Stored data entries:

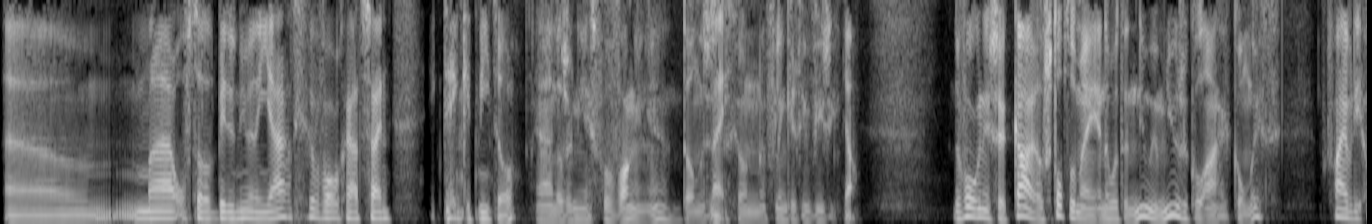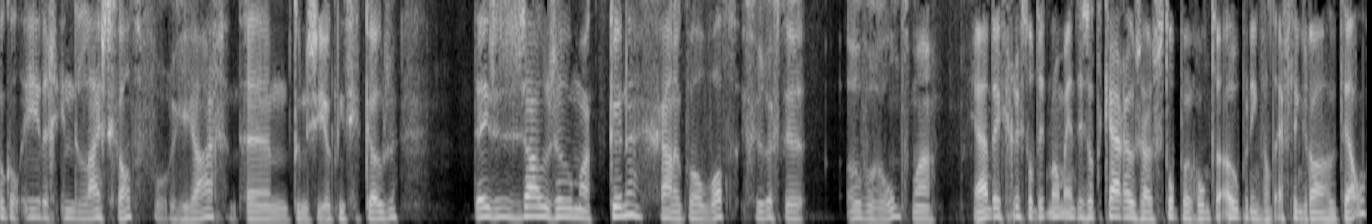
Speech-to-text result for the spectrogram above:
Ehm, maar of dat het binnen nu en een jaar het geval gaat zijn, ik denk het niet hoor. ja, en dat is ook niet echt vervanging. Hè? Dan is Nee. het gewoon een flinke revisie. Ja. De volgende is Caro stopt ermee en er wordt een nieuwe musical aangekondigd. Volgens mij hebben we die ook al eerder in de lijst gehad, vorig jaar. Ehm, toen is die ook niet gekozen. Deze zou zomaar kunnen. Gaan ook wel wat geruchten over rond, maar Ja, de gerucht op dit moment is dat Caro zou stoppen rond de opening van het Efteling Grand Hotel.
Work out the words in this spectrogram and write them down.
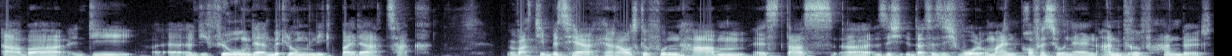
aber die, äh, die Führung der Ermittlungen liegt bei der ZAK. Was die bisher herausgefunden haben, ist, dass, äh, sich, dass es sich wohl um einen professionellen Angriff handelt.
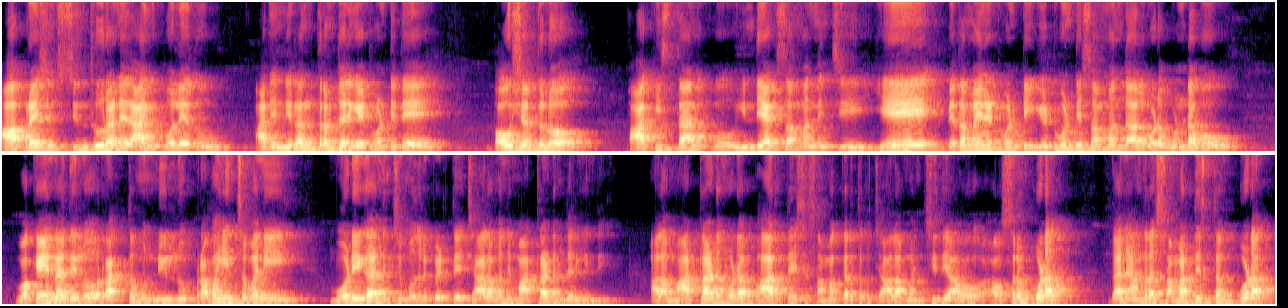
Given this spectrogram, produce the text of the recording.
ఆపరేషన్ సింధూర్ అనేది ఆగిపోలేదు. అది నిరంతరం జరిగేటువంటిదే. భవిష్యత్తులో పాకిస్తాన్కు ఇండియాకు సంబంధించి ఏ విధమైనటువంటి ఎటువంటి సంబంధాలు కూడా ఉండవు. ఒకే నదిలో రక్తము నీళ్ళు ప్రవహించవని మోడీ గారి నుంచి మొదలు పెడితే చాలామంది మాట్లాడడం జరిగింది. అలా మాట్లాడడం కూడా భారతదేశ సమగ్రతకు చాలా మంచిది అవ- అవసరం కూడా. దాన్ని అందరం సమర్థిస్తాం కూడా.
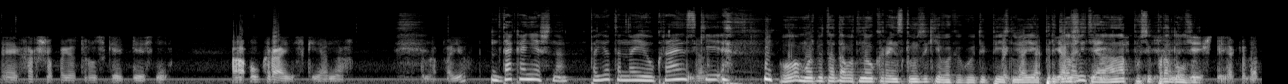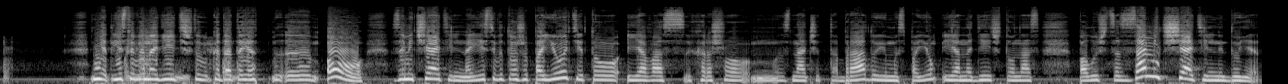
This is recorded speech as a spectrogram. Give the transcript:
э, хорошо поет русские песни, а украинские она, она поет? Да, конечно, поет она и украинский. О, может быть, тогда вот на украинском языке вы какую-то песню ей я- предложите, я а она надеюсь- пусть и я продолжит. Надеюсь, что я когда-то... Нет, если вы Понятно, надеетесь, нет, что вы когда-то я... э, о, замечательно. Если вы тоже поете, то я вас хорошо, значит, обрадую, и мы споем. И я надеюсь, что у нас получится замечательный дуэт.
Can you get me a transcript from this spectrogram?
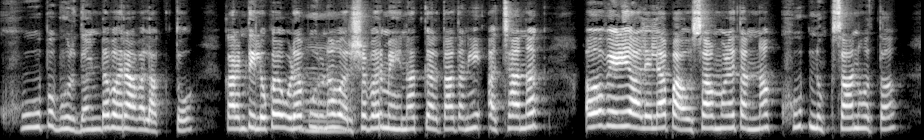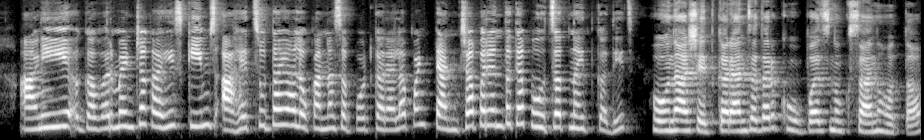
खूप भुर्दंड भरावा लागतो. कारण ती लोक एवढं पूर्ण वर्षभर मेहनत करतात आणि अचानक अवेळी आलेल्या पावसामुळे त्यांना खूप नुकसान होतं. आणि गव्हर्नमेंटच्या काही स्कीम्स आहेत सुद्धा या लोकांना सपोर्ट करायला पण त्यांच्यापर्यंत त्या पोहोचत नाहीत कधीच. हो ना शेतकऱ्यांचं तर खूपच नुकसान होतं.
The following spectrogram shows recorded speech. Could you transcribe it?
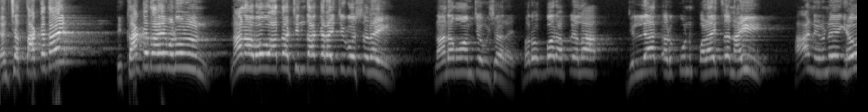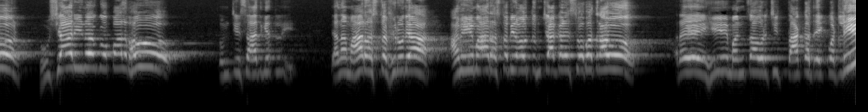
यांच्यात ताकद आहे. ती ताकद आहे म्हणून नाना भाऊ आता चिंता करायची गोष्ट नाही. नाना भाऊ आमचे हुशार आहेत. बरोबर आपल्याला जिल्ह्यात अडकून पळायचं नाही. हा निर्णय घेऊन हुशारीनं गोपाल भाऊ तुमची साथ घेतली. त्यांना महाराष्ट्र फिरू द्या. आम्ही महाराष्ट्र फिराव. तुमच्याकडे सोबत राहू. अरे ही मंचावरची ताकद एकवटली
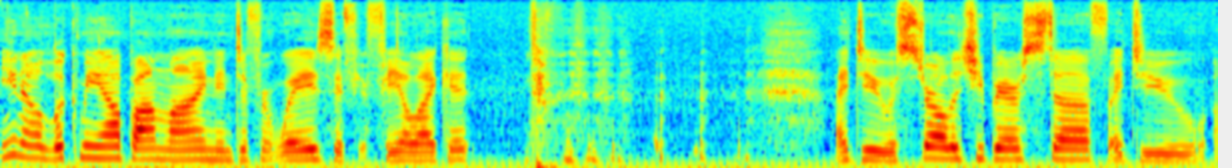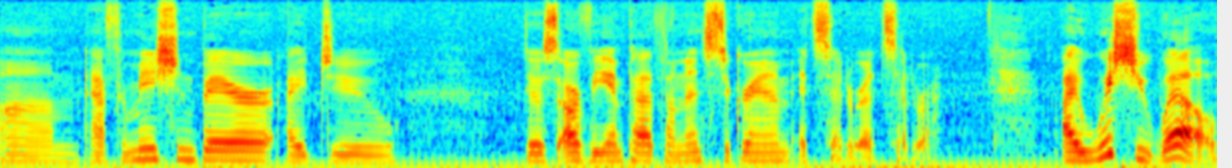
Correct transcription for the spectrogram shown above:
you know, look me up online in different ways if you feel like it. I do astrology bear stuff. I do um, affirmation bear. I do. There's RV Empath on Instagram, etc., etc. I wish you well.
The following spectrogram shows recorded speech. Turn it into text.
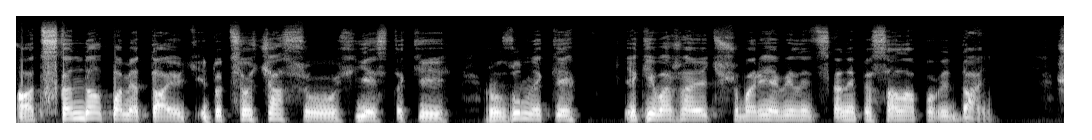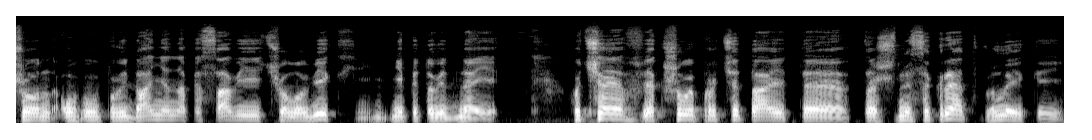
А от скандал пам'ятають, і до цього часу є такі розумники, які вважають, що Марія Вілицька не писала оповідань, що оповідання написав її чоловік, нібито від неї. Хоча, якщо ви прочитаєте, теж не секрет великий,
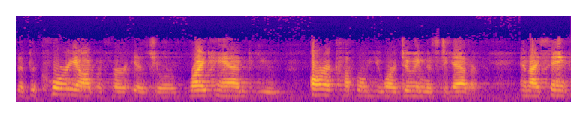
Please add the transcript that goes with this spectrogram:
that the choreographer is your right hand, you are a couple, you are doing this together. And I think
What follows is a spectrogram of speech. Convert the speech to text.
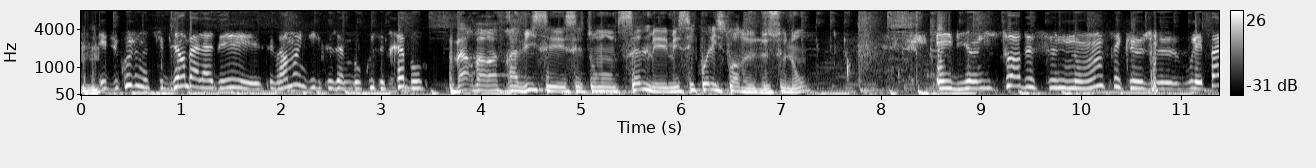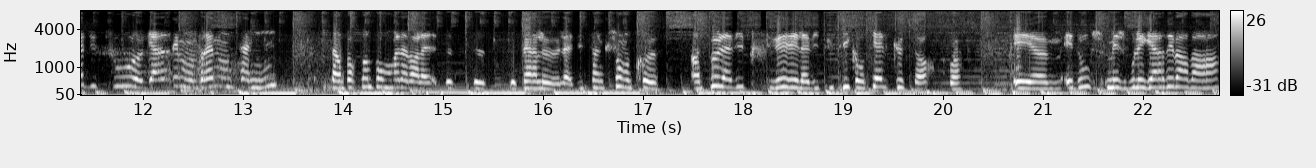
Mhm. Et du coup, je me suis bien baladée. Et c'est vraiment une ville que j'aime beaucoup. C'est très beau. Barbara Pravi, c'est ton nom de scène, mais, mais c'est quoi l'histoire de, de ce nom? Eh bien, l'histoire de ce nom, c'est que je voulais pas du tout euh, garder mon vrai nom de famille. C'est important pour moi d'avoir de, de- de faire le- la distinction entre un peu la vie privée et la vie publique en quelque sorte, quoi. Et, euh, et donc, mais je voulais garder Barbara,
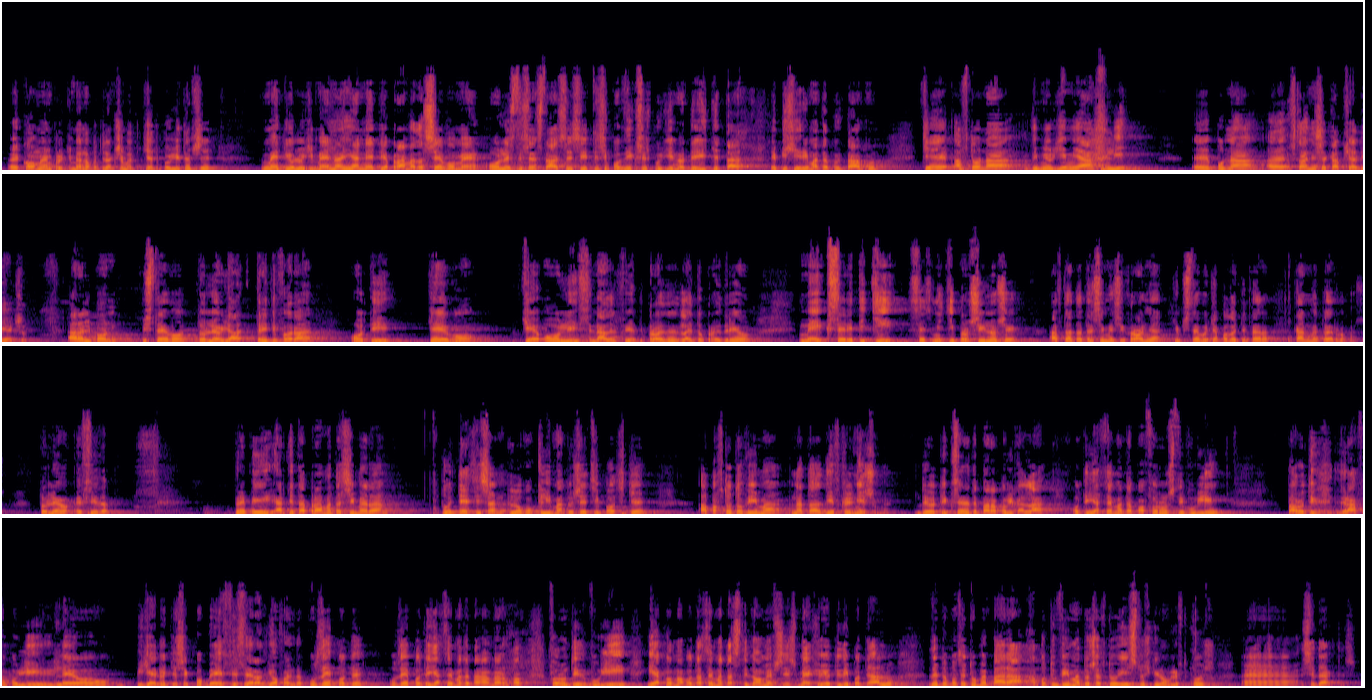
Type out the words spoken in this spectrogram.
ε, κόμμα, προκειμένου από την αξιωματική αντιπολίτευση, με αιτιολογημένα ή ανέτεια πράγματα. Σέβομαι όλες τις ενστάσεις ή τις υποδείξεις που γίνονται ή και τα επιχειρήματα που υπάρχουν και αυτό να δημιουργεί μια αχλή ε, που να ε, φτάνει σε κάποια διέξοδο. Άρα λοιπόν πιστεύω, το λέω για τρίτη φορά, ότι και εγώ και όλοι οι συνάδελφοι αντιπρόεδροι, δηλαδή το Προεδρείο, με εξαιρετική θεσμική προσήλωση αυτά τα 3,5 χρόνια και πιστεύω και από εδώ και πέρα κάνουμε το έργο μας. Το λέω ευθύδατα. Πρέπει αρκετά πράγματα σήμερα που ετέθησαν λόγω κλίματος, έτσι υπόθηκε, από αυτό το βήμα να τα διευκρινίσουμε. Διότι ξέρετε πάρα πολύ καλά ότι για θέματα που αφορούν στη Βουλή, παρότι γράφω πολύ, λέω, πηγαίνω και σε εκπομπές και σε ραδιόφωνα, ουδέποτε, ουδέποτε για θέματα που αφορούν τη Βουλή ή ακόμα από τα θέματα αστυνόμευσης μέχρι οτιδήποτε άλλο, δεν τοποθετούμε παρά από του βήματος αυτού ή στους κοινοβουλευτικούς ε, συντάκτες.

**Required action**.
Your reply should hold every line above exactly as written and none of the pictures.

**Solution**.
Speech-to-text result for the spectrogram above:
Ehm, maar of dat het binnen nu en een jaar het geval gaat zijn, ik denk het niet hoor. ja, en dat is ook niet echt vervanging. Hè? Dan is Nee. het gewoon een flinke revisie. Ja. De volgende is Caro stopt ermee en er wordt een nieuwe musical aangekondigd. Volgens mij hebben we die ook al eerder in de lijst gehad, vorig jaar. Ehm, toen is die ook niet gekozen. Deze zou zomaar kunnen. Gaan ook wel wat geruchten over rond, maar Ja, de gerucht op dit moment is dat Caro zou stoppen rond de opening van het Efteling Grand Hotel.
Work out the words in this spectrogram and write them down.
aber die, äh, die Führung der Ermittlungen liegt bei der ZAK. Was die bisher herausgefunden haben, ist, dass, äh, sich, dass es sich wohl um einen professionellen Angriff handelt.
Given this spectrogram, produce the text of the recording.
ఆపరేషన్ సింధూర్ అనేది ఆగిపోలేదు. అది నిరంతరం జరిగేటువంటిదే. భవిష్యత్తులో పాకిస్తాన్కు ఇండియాకు సంబంధించి ఏ విధమైనటువంటి ఎటువంటి సంబంధాలు కూడా ఉండవు. ఒకే నదిలో రక్తము నీళ్ళు ప్రవహించవని మోడీ గారి నుంచి మొదలు పెడితే చాలామంది మాట్లాడడం జరిగింది. అలా మాట్లాడడం కూడా భారతదేశ సమగ్రతకు చాలా మంచిది అవ- అవసరం కూడా. దాన్ని అందరం సమర్థిస్తాం కూడా.
This is recorded speech as a spectrogram. Give the transcript:
э, хорошо поет русские песни, а украинские она, она поет? Да, конечно, поет она и украинский. О, может быть, тогда вот на украинском языке вы какую-то песню ей я- предложите, я а она надеюсь- пусть и я продолжит. Надеюсь, что я когда-то... Нет, если вы Понятно, надеетесь, нет, что вы когда-то я... э, о, замечательно. Если вы тоже поете, то я вас хорошо, значит, обрадую, и мы споем. И я надеюсь, что у нас получится замечательный дуэт.
Can you get me a transcript from this spectrogram?
खूप भुर्दंड भरावा लागतो. कारण ती लोक एवढं पूर्ण वर्षभर मेहनत करतात आणि अचानक अवेळी आलेल्या पावसामुळे त्यांना खूप नुकसान होतं. आणि गव्हर्नमेंटच्या काही स्कीम्स आहेत सुद्धा या लोकांना सपोर्ट करायला पण त्यांच्यापर्यंत त्या पोहोचत नाहीत कधीच. हो ना शेतकऱ्यांचं तर खूपच नुकसान होतं.
The following spectrogram shows recorded speech. Could you transcribe it?
यांच्यात ताकद आहे. ती ताकद आहे म्हणून नाना भाऊ आता चिंता करायची गोष्ट नाही. नाना भाऊ आमचे हुशार आहेत. बरोबर आपल्याला जिल्ह्यात अडकून पळायचं नाही. हा निर्णय घेऊन हुशारीनं गोपाल भाऊ तुमची साथ घेतली. त्यांना महाराष्ट्र फिरू द्या. आम्ही महाराष्ट्र फिराव. तुमच्याकडे सोबत राहू. अरे ही मंचावरची ताकद एकवटली
Correct transcription for the spectrogram shown above:
you know, look me up online in different ways if you feel like it. I do astrology bear stuff. I do um, affirmation bear. I do. There's RV Empath on Instagram, etc., etc. I wish you well.
The following spectrogram shows recorded speech. Turn it into text.
А от скандал пам'ятають, і до цього часу є такі розумники, які вважають, що Марія Вілицька не писала оповідань, що оповідання написав її чоловік, нібито від неї. Хоча, якщо ви прочитаєте, теж не секрет великий,
Please add the transcript that goes with this spectrogram:
that the choreographer is your right hand, you are a couple, you are doing this together. And I think
What follows is a spectrogram of speech. Convert the speech to text.
Mhm. Et du coup, je me suis bien baladée. Et c'est vraiment une ville que j'aime beaucoup. C'est très beau. Barbara Pravi, c'est ton nom de scène, mais, mais c'est quoi l'histoire de, de ce nom? Eh bien, l'histoire de ce nom, c'est que je voulais pas du tout euh, garder mon vrai nom de famille. C'est important pour moi d'avoir de, de- de faire le- la distinction entre un peu la vie privée et la vie publique en quelque sorte, quoi. Et, euh, et donc, mais je voulais garder Barbara,
Type out the words spoken in this spectrogram.
ε, κόμμα, προκειμένου από την αξιωματική αντιπολίτευση, με αιτιολογημένα ή ανέτεια πράγματα. Σέβομαι όλες τις ενστάσεις ή τις υποδείξεις που γίνονται ή και τα επιχειρήματα που υπάρχουν και αυτό να δημιουργεί μια αχλή ε, που να ε, φτάνει σε κάποια διέξοδο. Άρα λοιπόν πιστεύω, το λέω για τρίτη φορά, ότι και εγώ και όλοι οι συνάδελφοι αντιπρόεδροι, δηλαδή το Προεδρείο, με εξαιρετική θεσμική προσήλωση αυτά τα 3,5 χρόνια και πιστεύω και από εδώ και πέρα κάνουμε το έργο μας. Το λέω ευθύδατα. Πρέπει αρκετά πράγματα σήμερα που ετέθησαν λόγω κλίματος, έτσι υπόθηκε, από αυτό το βήμα να τα διευκρινίσουμε. Διότι ξέρετε πάρα πολύ καλά ότι για θέματα που αφορούν στη Βουλή, παρότι γράφω πολύ, λέω, πηγαίνω και σε εκπομπές και σε ραδιόφωνα, ουδέποτε, ουδέποτε για θέματα που αφορούν τη Βουλή ή ακόμα από τα θέματα αστυνόμευσης μέχρι οτιδήποτε άλλο, δεν τοποθετούμε παρά από του βήματος αυτού ή στους κοινοβουλευτικούς ε, συντάκτες.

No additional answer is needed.